“The chronicler’s main aim in the years between 1936 and 1942 was to keep as far away from Nazism as he possibly could.  In other words to challenge it in every way possible, even in seemingly trivial ways such as dodging the “Heil Hitler” greeting.  Today this hardly seems worth mentioning, but in those days it required a constant sense of responsibility.   Nazism had to be kept away from body and soul at all costs.”

As the only Italian speaking German in most meetings in Italy of officials and officers during the final years of the war, he was often called upon to translate, thus being able to add “inept” or mis-directed translations to his tool kit.  After the war, Deichmann lived the rest of his life in Italy.

Sometimes more amusing and personal than of courageous resistance, Objects nevertheless is worthy of reading, to enlarge the circle of possibilities ordinary people might entertain when imaging actions to be taken in a society going radically wrong.


The best story of ordinary people’s resistance to Nazi domination and terror is Hans Fallada’s marvelous Every Man Dies Alone, (my review here) about an elderly working-class couple in Berlin hand drawing, and distributing, anti-Nazi posters at night.
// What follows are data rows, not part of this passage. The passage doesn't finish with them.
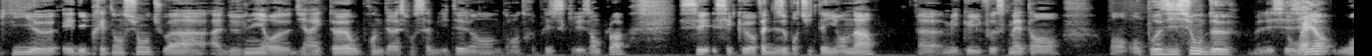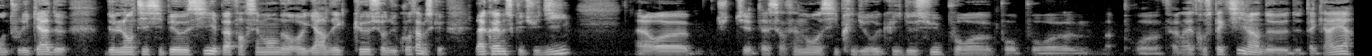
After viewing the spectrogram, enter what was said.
qui euh, aient des prétentions, tu vois, à, devenir euh, directeur ou prendre des responsabilités dans, dans l'entreprise qui les emploie, c'est que en fait des opportunités il y en a, euh, mais qu'il faut se mettre en, en, en, position de les saisir ou en tous les cas de, de l'anticiper aussi et pas forcément de regarder que sur du court terme. Parce que là quand même ce que tu dis alors euh, tu, tu as certainement aussi pris du recul dessus pour pour pour, bah, pour euh, faire une rétrospective hein, de, de, ta carrière,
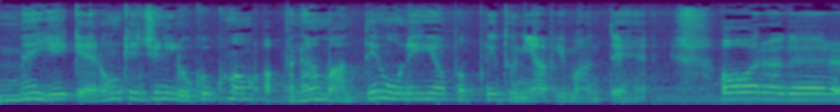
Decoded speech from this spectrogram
मैं ये कह रहा हूँ कि जिन लोगों को हम अपना मानते हैं, उन्हें ही हम अपनी दुनिया भी मानते हैं। और अगर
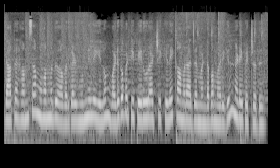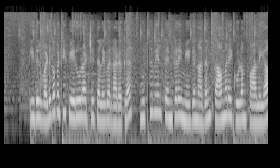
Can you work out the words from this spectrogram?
டாக்டர் ஹம்சா முகமது அவர்கள் முன்னிலையிலும் வடுகப்பட்டி பேரூராட்சி கிளை காமராஜர் மண்டபம் அருகில் நடைபெற்றது. இதில் வடுகப்பட்டி பேரூராட்சி தலைவர் அரகர் முத்துவேல் தென்கரை மேகநாதன் தாமரைக்குளம் பாலையா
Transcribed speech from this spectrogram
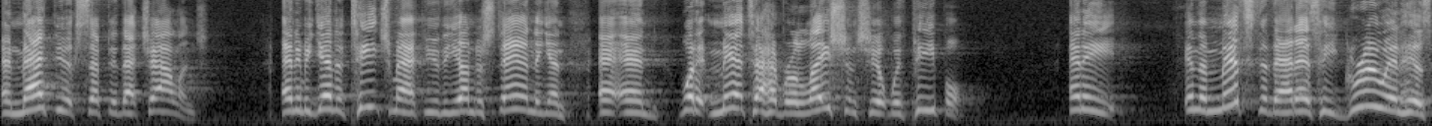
And Matthew accepted that challenge. And he began to teach Matthew the understanding and, and, and what it meant to have relationship with people. And he, in the midst of that, as he grew in his,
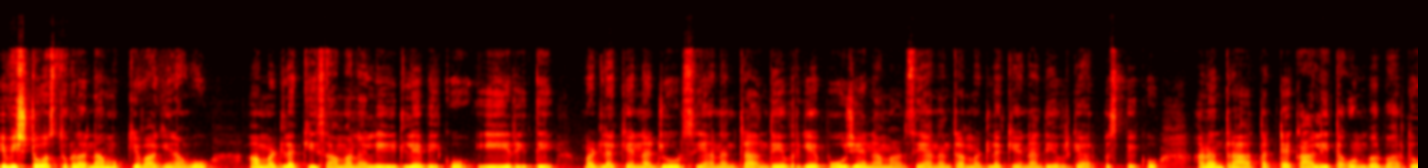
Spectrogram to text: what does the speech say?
ಇವಿಷ್ಟು ವಸ್ತುಗಳನ್ನು ಮುಖ್ಯವಾಗಿ ನಾವು ಆ ಮಡ್ಲಕ್ಕಿ ಸಾಮಾನಲ್ಲಿ ಇಡಲೇಬೇಕು. ಈ ರೀತಿ ಮಡ್ಲಕ್ಕಿಯನ್ನು ಜೋಡಿಸಿ, ಅನಂತರ ದೇವರಿಗೆ ಪೂಜೆಯನ್ನು ಮಾಡಿಸಿ, ಅನಂತರ ಮಡ್ಲಕ್ಕಿಯನ್ನು ದೇವರಿಗೆ ಅರ್ಪಿಸ್ಬೇಕು. ಅನಂತರ ಆ ತಟ್ಟೆ ಖಾಲಿ ತಗೊಂಡು ಬರಬಾರ್ದು.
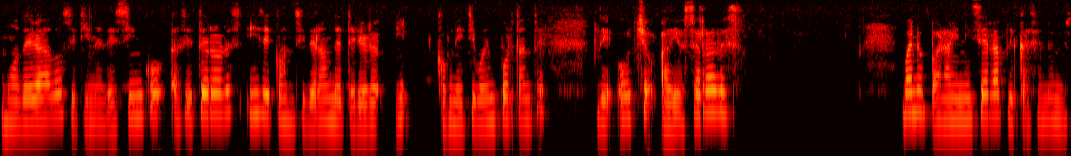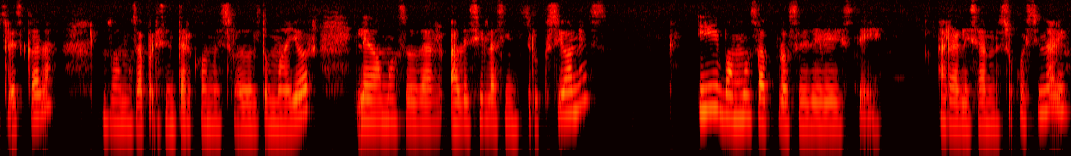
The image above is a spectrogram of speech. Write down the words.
moderado si tiene de 5 a 7 errores y se considera un deterioro cognitivo importante de 8 a 10 errores. Bueno, para iniciar la aplicación de nuestra escala, nos vamos a presentar con nuestro adulto mayor, le vamos a dar a decir las instrucciones y vamos a proceder este a realizar nuestro cuestionario.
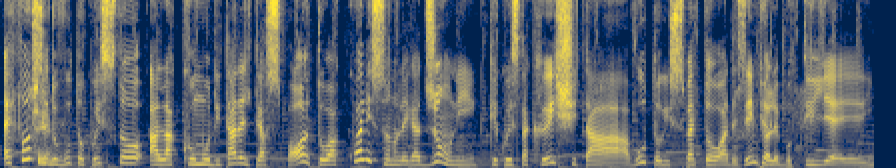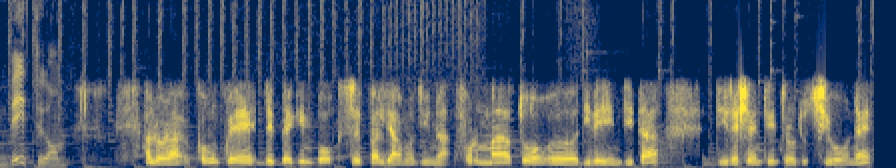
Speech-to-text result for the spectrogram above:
È forse sì. dovuto questo alla comodità del trasporto o a quali sono le ragioni che questa crescita ha avuto rispetto ad esempio alle bottiglie in vetro? Allora, comunque dei bag in box parliamo di un formato uh, di vendita di recente introduzione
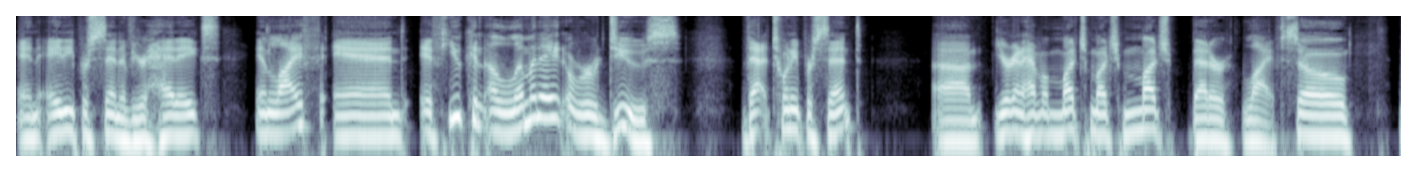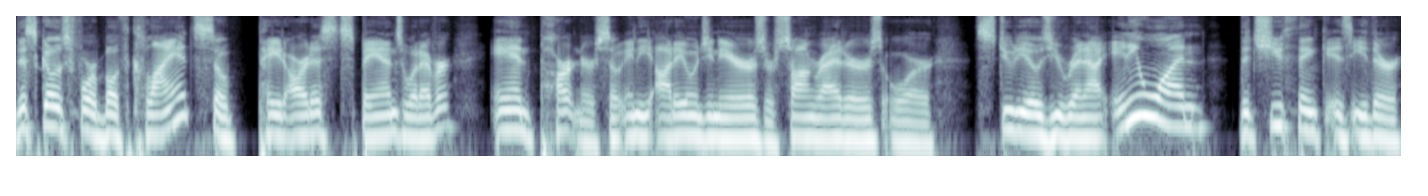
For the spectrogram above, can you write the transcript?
and 80% of your headaches in life. And if you can eliminate or reduce that 20%, um, you're going to have a much, much, much better life. So this goes for both clients, so paid artists, bands, whatever, and partners. So any audio engineers or songwriters or studios you rent out, anyone that you think is either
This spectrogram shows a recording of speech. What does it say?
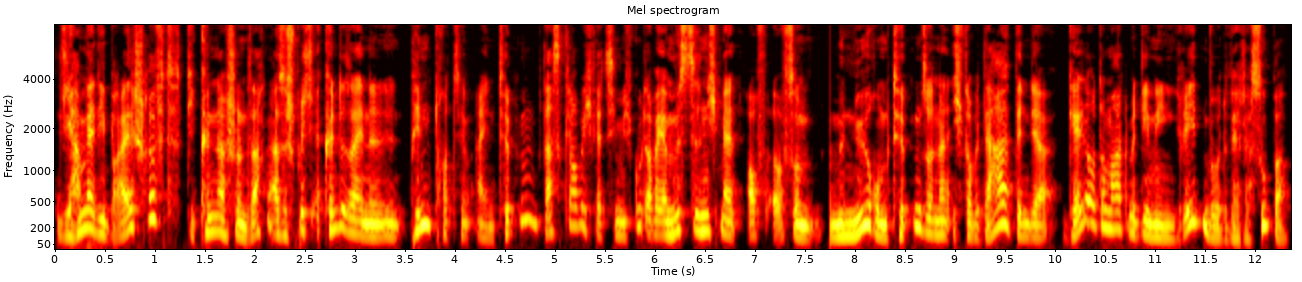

The Silence of the Sea is a French story of a father and daughter giving a non-cooperative silent treatment to a German officer billeted in their small home — made a bit more famous by a 1949 Jean Pierre Melville film of the same name. (My review here.)

Thomas Keneally’s 1982 Schindler’s Arc, subsequently made famous by Steven Spielberg’s 1993 Schindlr’s List, is only one of many volumes on Oskar Schindler. (See, for example)  As an industrialist of some standing — his factory in Krakow employed some 1,750 workers– he can’t be counted as an “ordinary” person.  However, his change of conscience and the risks he ran contribute to a growing culture of knowledge about and example of, resistance to evil.

Not quite as well known as Schindler, is Sophie Scholl who,  along with her brother, were members of a small network of German students who created The White Rose, a resistance movement in the heart of the Nazi state. Several films have been made both of her and the movement.  Sophie Scholl — The Final Days (2005) is perhaps the best known though Michael Verehoeven released The White Rose in 1982.  Several others have been released as well.

Dozens of books about Scholl, The White Rose and their aspirations and actions have been written.

More surprising, to me as well, I imagine, to others, are the novels by Japanese authors opposing the militarism of WWII Japan.  As early as 1937,  Ashihei Hino’s Wheat and Soldiers / Mugi to Heitai, sold over one million copies.  It was subversive merely for suggesting compassion for Chinese victims as written by a soldier of the invasion. Saiichi Maruya’s 1966 novel, Grass for My Pillow (translated by Dennis Keene in 2002) tells a story of one man’s evasion from conscription for the duration of the war. (My review here.)

I see there are recent young adult fiction offerings about girls, spies, and resistance.

All to the good!